## WHAT THE TASK REQUIRES
Your output should be the records below, word for word and picture-free.

## DATA PROVIDED
:::::
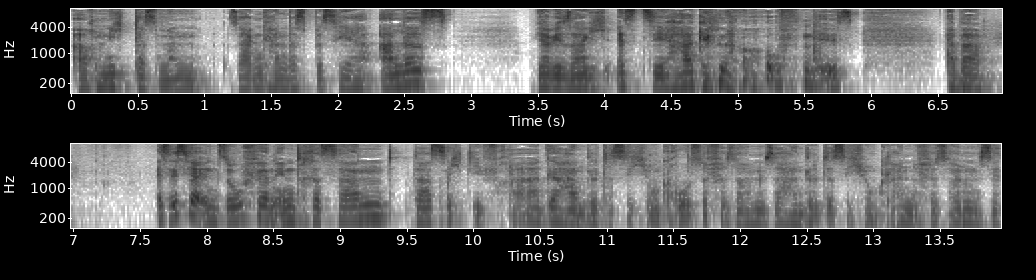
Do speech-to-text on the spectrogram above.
auch nicht, dass man sagen kann, dass bisher alles, ja, wie sage ich, SCH gelaufen ist. Aber es ist ja insofern interessant, dass sich die Frage, handelt es sich um große Versäumnisse, handelt es sich um kleine Versäumnisse,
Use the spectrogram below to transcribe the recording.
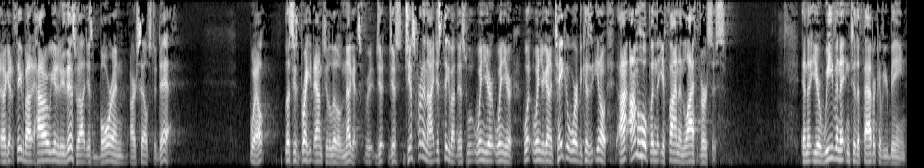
I got to think about it. How are we going to do this without just boring ourselves to death? Well, let's just break it down to little nuggets for just just for tonight. Just think about this when you're when you're when you're going to take a word because you know I, am hoping that you're finding life verses and that you're weaving it into the fabric of your being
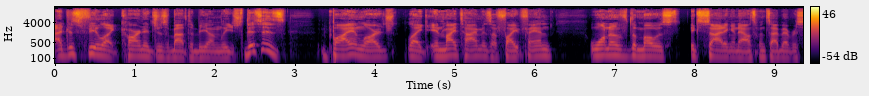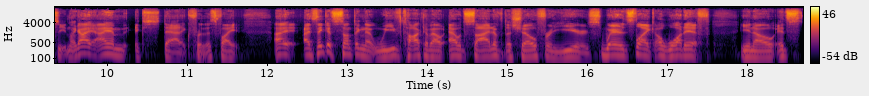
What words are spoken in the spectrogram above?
I just feel like carnage is about to be unleashed. This is, by and large, like in my time as a fight fan, one of the most exciting announcements I've ever seen. Like I, I am ecstatic for this fight. I, I think it's something that we've talked about outside of the show for years, where it's like a what if, you know, it's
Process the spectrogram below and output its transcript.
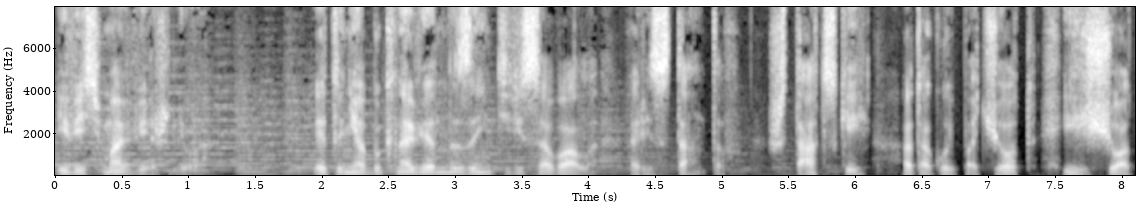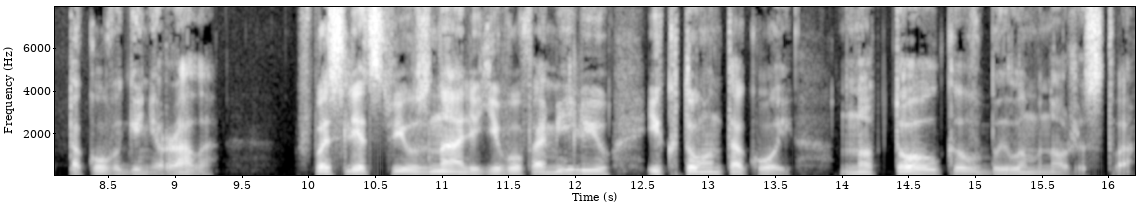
и весьма вежливо. Это необыкновенно заинтересовало арестантов. Штатский, а такой почет, и еще от такого генерала? Впоследствии узнали его фамилию и кто он такой, но толков было множество.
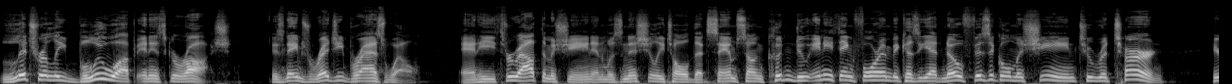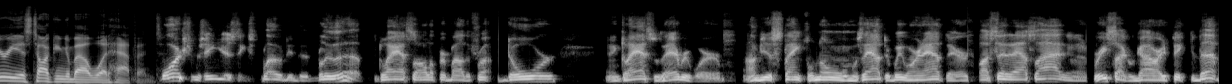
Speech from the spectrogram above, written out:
literally blew up in his garage. His name's Reggie Braswell and he threw out the machine and was initially told that Samsung couldn't do anything for him because he had no physical machine to return. Here he is talking about what happened. Washing machine just exploded. It blew up. Glass all up there by the front door and glass was everywhere. I'm just thankful no one was out there. We weren't out there. I set it outside and a recycle guy already picked it up.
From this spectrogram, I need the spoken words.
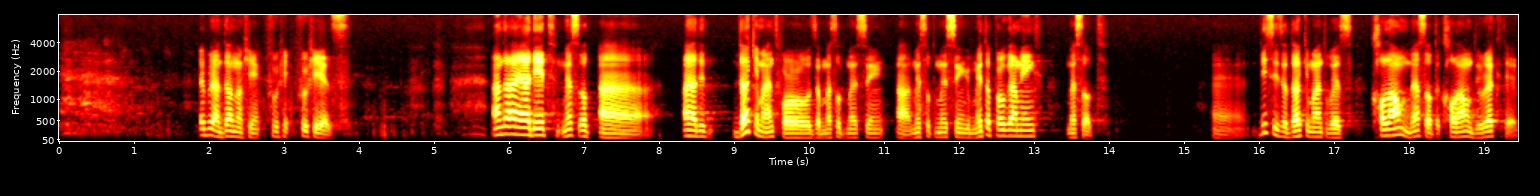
Everyone don't know him, who, he, who he is. And I added method, uh, I added document for the method missing, uh, method missing metaprogramming method. Uh, this is a document with column method, column directive.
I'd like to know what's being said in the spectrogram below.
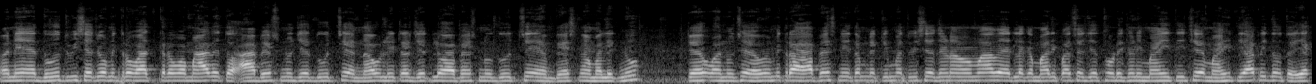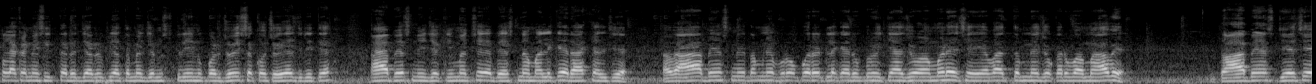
અને દૂધ વિશે જો મિત્રો વાત કરવામાં આવે તો આ ભેંસનું જે દૂધ છે, નવ લીટર જેટલું આ ભેંસનું દૂધ છે, એમ ભેંસના માલિકનું કહેવાનું છે. હવે મિત્ર, આ ભેંસની તમને કિંમત વિશે જણાવવામાં આવે એટલે કે મારી પાસે જે થોડી ઘણી માહિતી છે, માહિતી આપી દઉં તો એક લાખ અને સિત્તેર હજાર રૂપિયા તમે જેમ સ્ક્રીન ઉપર જોઈ શકો છો એ જ રીતે આ ભેંસની જે કિંમત છે ભેંસના માલિકે રાખેલ છે. હવે આ ભેંસને તમને પ્રોપર એટલે કે રૂબરૂ ક્યાં જોવા મળે છે એ વાત તમને જો કરવામાં આવે, તો આ ભેંસ જે છે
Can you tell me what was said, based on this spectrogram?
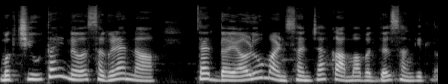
मग चिवताईनं सगळ्यांना त्या दयाळू माणसांच्या कामाबद्दल सांगितलं.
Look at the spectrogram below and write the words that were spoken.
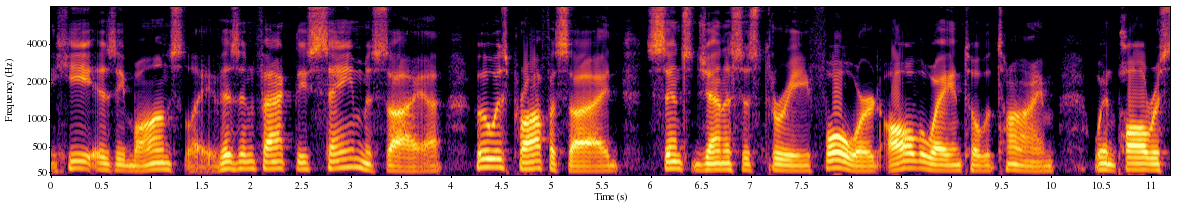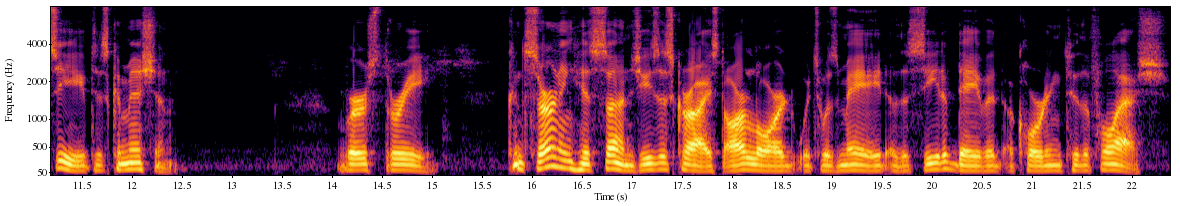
he is a bondslave, is in fact the same Messiah who was prophesied since Genesis 3 forward all the way until the time when Paul received his commission. Verse 3 Concerning his Son, Jesus Christ, our Lord, which was made of the seed of David according to the flesh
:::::
## PROBLEM SOLUTION
Do speech-to-text on the spectrogram above.
auch nicht, dass man sagen kann, dass bisher alles, ja, wie sage ich, SCH gelaufen ist. Aber es ist ja insofern interessant, dass sich die Frage, handelt es sich um große Versäumnisse, handelt es sich um kleine Versäumnisse,
Use the spectrogram below to transcribe the recording.
I got to think about it. How are we going to do this without just boring ourselves to death? Well, let's just break it down to little nuggets for just just for tonight. Just think about this when you're when you're when you're going to take a word because you know I, am hoping that you're finding life verses and that you're weaving it into the fabric of your being
What words are spoken in the spectrogram above?
I just feel like carnage is about to be unleashed. This is, by and large, like in my time as a fight fan, one of the most exciting announcements I've ever seen. Like I, I am ecstatic for this fight. I, I think it's something that we've talked about outside of the show for years, where it's like a what if, you know, it's
Process the spectrogram below and output its transcript.
и весьма вежливо. Это необыкновенно заинтересовало арестантов. Штатский, а такой почет, и еще от такого генерала? Впоследствии узнали его фамилию и кто он такой, но толков было множество.
Speech from the spectrogram above, written out:
literally blew up in his garage. His name's Reggie Braswell and he threw out the machine and was initially told that Samsung couldn't do anything for him because he had no physical machine to return. Here he is talking about what happened. Washing machine just exploded. It blew up. Glass all up there by the front door and glass was everywhere. I'm just thankful no one was out there. We weren't out there. I set it outside and a recycle guy already picked it up.
From this spectrogram, I need the spoken words.
Everyone don't know him, who, he, who he is. And I added method, uh, I added document for the method missing, uh, method missing metaprogramming method. Uh, this is a document with column method, column directive.
I'd like to know what's being said in the spectrogram below.
અને દૂધ વિશે જો મિત્રો વાત કરવામાં આવે તો આ ભેંસનું જે દૂધ છે, નવ લીટર જેટલું આ ભેંસનું દૂધ છે, એમ ભેંસના માલિકનું કહેવાનું છે. હવે મિત્ર, આ ભેંસની તમને કિંમત વિશે જણાવવામાં આવે એટલે કે મારી પાસે જે થોડી ઘણી માહિતી છે, માહિતી આપી દઉં તો એક લાખ અને સિત્તેર હજાર રૂપિયા તમે જેમ સ્ક્રીન ઉપર જોઈ શકો છો એ જ રીતે આ ભેંસની જે કિંમત છે ભેંસના માલિકે રાખેલ છે. હવે આ ભેંસને તમને પ્રોપર એટલે કે રૂબરૂ ક્યાં જોવા મળે છે એ વાત તમને જો કરવામાં આવે, તો આ ભેંસ જે છે
Can you tell me what was said, based on this spectrogram?
मग चिवताईनं सगळ्यांना त्या दयाळू माणसांच्या कामाबद्दल सांगितलं.
Look at the spectrogram below and write the words that were spoken.
he is a bondslave, is in fact the same Messiah who was prophesied since Genesis 3 forward all the way until the time when Paul received his commission. Verse 3 Concerning his Son, Jesus Christ, our Lord, which was made of the seed of David according to the flesh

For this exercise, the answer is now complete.